BEGIN

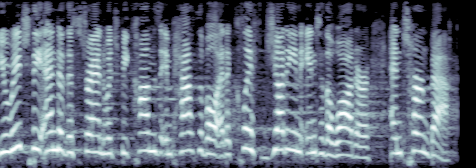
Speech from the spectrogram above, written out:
You reach the end of the strand which becomes impassable at a cliff jutting into the water and turn back.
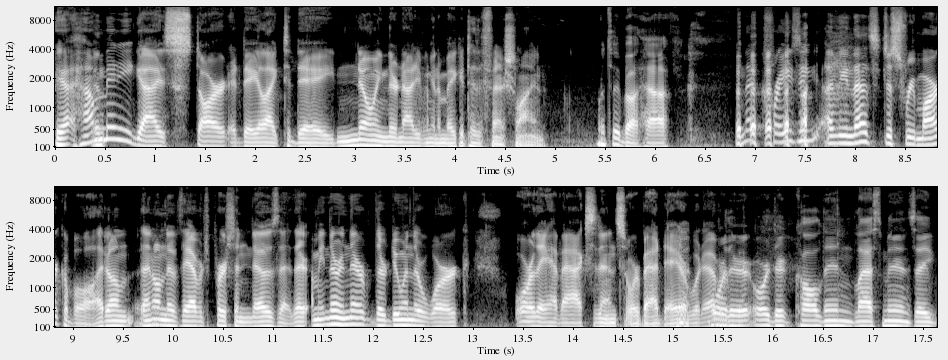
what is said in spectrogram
Yeah, how many guys start a day like today knowing they're not even going to make it to the finish line? I'd say about half. Isn't that crazy? I mean, that's just remarkable. I don't, I don't know if the average person knows that. They're, I mean, they're in there, they're doing their work, or they have accidents, or a bad day, or whatever. Or they're or they're called in last minute and say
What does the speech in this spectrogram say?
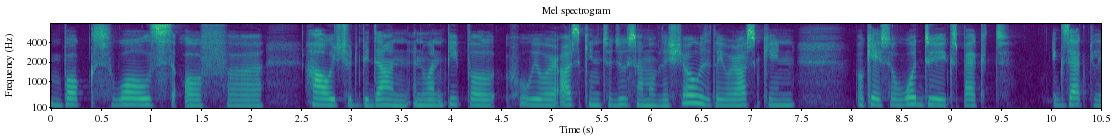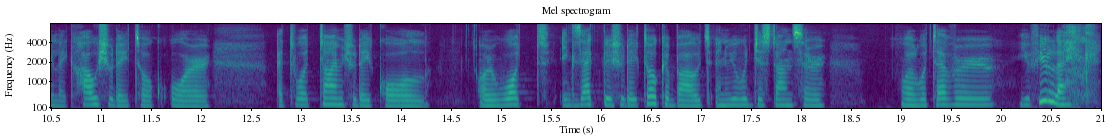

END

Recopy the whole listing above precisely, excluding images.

* _Solution below_
Speech from the spectrogram above, written out:
You reach the end of the strand which becomes impassable at a cliff jutting into the water and turn back.
what is said in spectrogram
Yeah, how many guys start a day like today knowing they're not even going to make it to the finish line? I'd say about half. Isn't that crazy? I mean, that's just remarkable. I don't, I don't know if the average person knows that. They're, I mean, they're in there, they're doing their work, or they have accidents, or a bad day, or whatever. Or they're or they're called in last minute and say
What does the speech in this spectrogram say?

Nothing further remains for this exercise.